The equity feminist seems to be saying, “Look, I know that women are equal, and so I don’t personally discriminate against them, and that should be good enough. We don’t need to be gender feminists and try to make society better for women in general.” If that’s not an accurate assessment, feel free to inform me where it goes astray, but if it is, then I have to say I don’t think that equity feminism is sufficient, and I can explain why, using the analogy of the fire brigade.

The problem with equity feminism as I’ve described it above is that sexual harassment and other social inequities won’t go away just by virtue of a majority of people abstaining from them. There are, and probably always will be, those who actively promote abuse because it gives them some kind of advantage and/or pleasure. You have to deal with those who are actively causing harm, and not just refrain from bad behavior yourself.

It’s all very well respond to fires by saying, “I just won’t start any fires,” but if you have an arsonist in the city, and you wake up one night to find your roof blazing, you’re not going to want a bunch of people come running up and merely refrain from starting more fires. You need a fire brigade to come up and actively combat the fire that’s already there.

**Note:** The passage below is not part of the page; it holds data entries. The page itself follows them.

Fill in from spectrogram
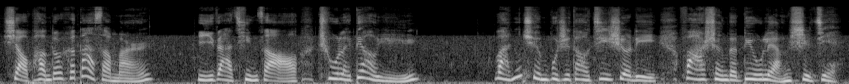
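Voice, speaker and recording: Lady reading a kids story, really lively up and down voice, soft music behind. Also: medium pitch, measured pace. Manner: expressive, animated reading. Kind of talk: children's storybook narration.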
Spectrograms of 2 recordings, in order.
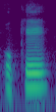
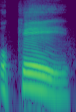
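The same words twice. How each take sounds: First: The stress is on the first syllable. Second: The stress is on the last syllable. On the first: It is the casual way used among friends. "In India, we often say okay" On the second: It is the formal way for conferences and presentations. "in a formal occasion... it should be okay"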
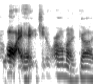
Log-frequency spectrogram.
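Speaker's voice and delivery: outraged, ringside wrestling announcer outburst. Retelling a commentator reacting to a wrestler: imitating Jim Ross's outraged commentary. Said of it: "you could hear in his voice".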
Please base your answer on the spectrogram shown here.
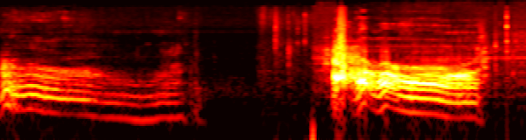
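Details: Luca, the foster dog known for being talkative, makes a long, low, throaty moan that falls slightly. After a pause comes a sharper onset and then a second sustained, warbling groan.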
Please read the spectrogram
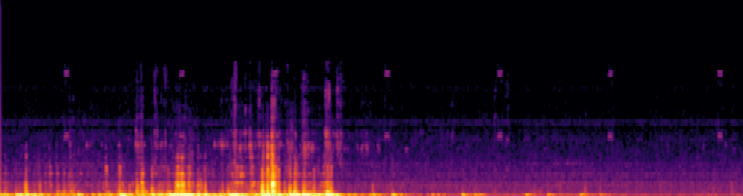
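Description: Knocks, clicks and low thumps of a man moving about in a fishing kayak and handling his fishing rod, carried through the hull to the mounted camera. They come thick for the first three seconds or so and die away by about four seconds in.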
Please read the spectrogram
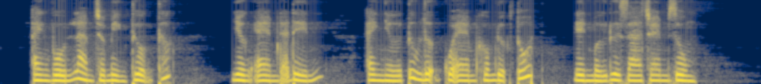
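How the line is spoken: Soft chuckle from behind. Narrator (Vietnamese): Sau lưng truyền đến tiếng cười khẽ của Diệp Vũ

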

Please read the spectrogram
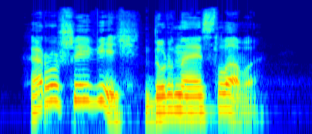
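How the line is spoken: Laughing. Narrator (Russian): хохотнула Рейна

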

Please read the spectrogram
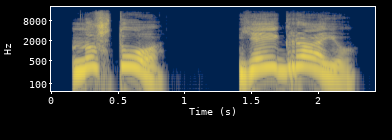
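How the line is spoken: Shouting while running. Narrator (Russian): кричал он, пока бежал

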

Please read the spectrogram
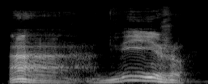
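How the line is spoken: Mutter. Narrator (Russian): пробормотал он

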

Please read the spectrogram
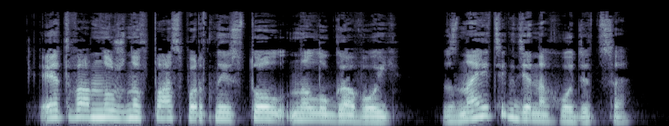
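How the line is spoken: Plain. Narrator (Russian): спросила работница жилконторы

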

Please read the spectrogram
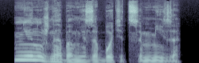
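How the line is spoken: Quiet. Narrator (Russian): негромко сказала

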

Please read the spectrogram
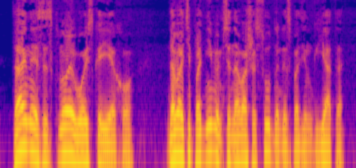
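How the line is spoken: Dry, curt tone. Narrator (Russian): не менее сухо сказал сэр Кофа Йох

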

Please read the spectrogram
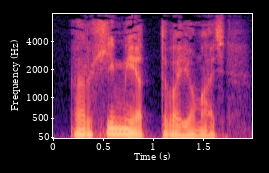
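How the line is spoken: Grumbling. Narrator (Russian): проворчал Муха

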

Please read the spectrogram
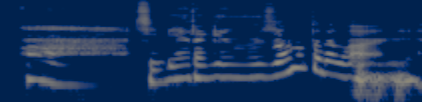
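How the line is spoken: Hissed through teeth. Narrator (Russian): сквозь зубы прошипела одна из женщин

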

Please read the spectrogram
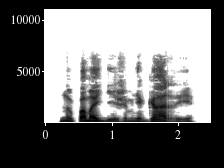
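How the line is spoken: Purring female voice. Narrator (Russian): промурлыкала она

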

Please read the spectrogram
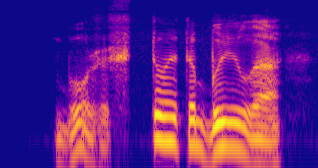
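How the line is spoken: Groaning. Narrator (Russian): простонал Певер

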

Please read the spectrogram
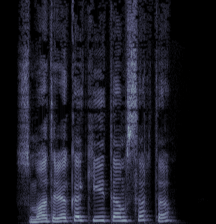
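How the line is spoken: Teasing chuckle. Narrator (Russian): хохотнул Ваня, просто чтобы его подразнить

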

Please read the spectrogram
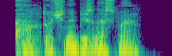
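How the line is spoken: Whispered. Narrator (Russian): прошептала

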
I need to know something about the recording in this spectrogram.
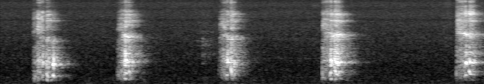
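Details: Five short, harsh cough bursts at steady intervals in a quiet room; cough.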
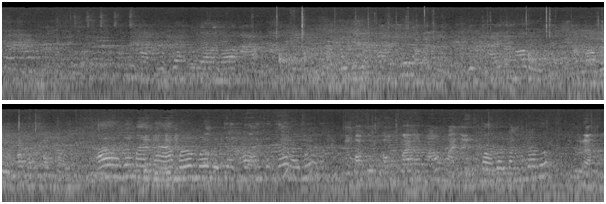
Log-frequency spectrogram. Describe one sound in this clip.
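A man chants steadily nearby.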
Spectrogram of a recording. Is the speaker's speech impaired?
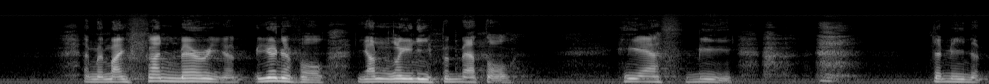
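Yes: severe speech impediment; about age 84.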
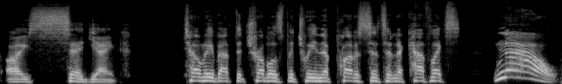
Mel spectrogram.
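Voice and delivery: mock-Irish demand building to a shout; angry Irish drunk. Angry drunk demands an answer before slamming table, Irish accent rising to shout. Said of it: "He was an angry drunk".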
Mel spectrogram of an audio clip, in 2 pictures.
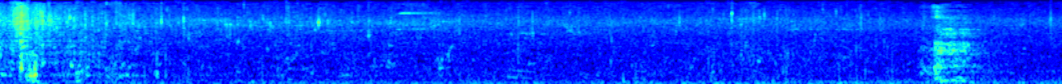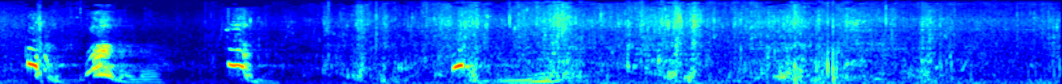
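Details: German Shepherd named Génie playing in a puddle, giving a few short, sharp barks in the middle amid splashing water and scattered noise.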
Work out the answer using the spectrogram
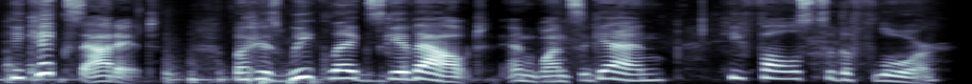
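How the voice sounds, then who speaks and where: A woman's voice: mid-range voice, animated, moderate pace. A woman reading stage directions as scripted narration for a drama.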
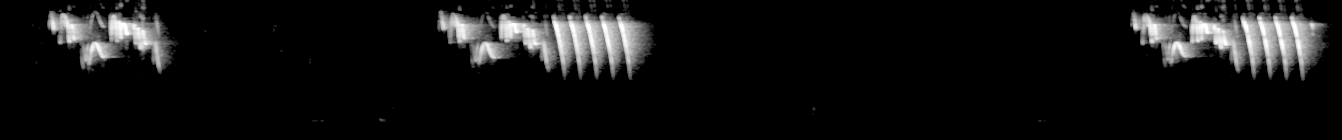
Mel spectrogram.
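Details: Three song phrases, roughly every four seconds, from a yellow-fronted canary from Spain: jumbled high twitters followed by a rhythmic run of rapid downslurred notes.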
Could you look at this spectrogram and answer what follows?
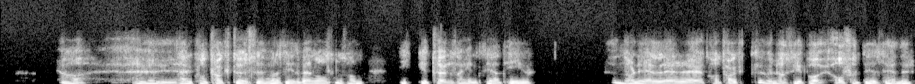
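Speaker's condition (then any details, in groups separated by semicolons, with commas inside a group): Parkinson's disease; diagnosed around age 65, father also had Parkinson's after age 80, early reduced hand flexibility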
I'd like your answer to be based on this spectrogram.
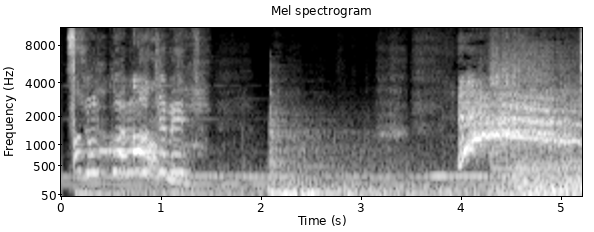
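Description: A woman screaming in a Korean horror film, with a shrill cry, a rough gasping, groaning stretch, then a sustained piercing scream rising at the end.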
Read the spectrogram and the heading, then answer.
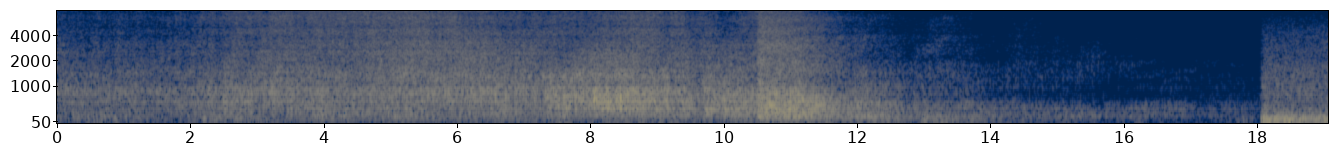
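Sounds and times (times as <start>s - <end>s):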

I say fire brigade instead of fire department because the brigade is a closer analogy. We didn’t used to have government-funded fire departments, we used to just band together and pass the buckets, both out of sympathy for the victim and out of the knowledge that fires spread, and that our own house could be next. In other words, it’s not just an emotional sense of community—there’s self-interest involved as well.

It’s the same way with sexism, and all the other forms of social injustice. They’re fires, and we have arsonists actively involved in spreading them. If our only response is to say, “Well, I’m just not going to be one of the arsonists,” we’ll end up living in ashes. We have to get actively involved in eliminating the inequities, the same way we would actively quench the fires. It’s not a question here of some kind of “gender feminism” seeking to create a society that unjustly favors women (and other minorities), but rather targeting the inequities that already exist, and eliminating them.

You don’t have to be the one that rushes into the burning building, but you should be willing to help pass the buckets back and forth. It’s part of the price of belonging to the community, and community is a good thing.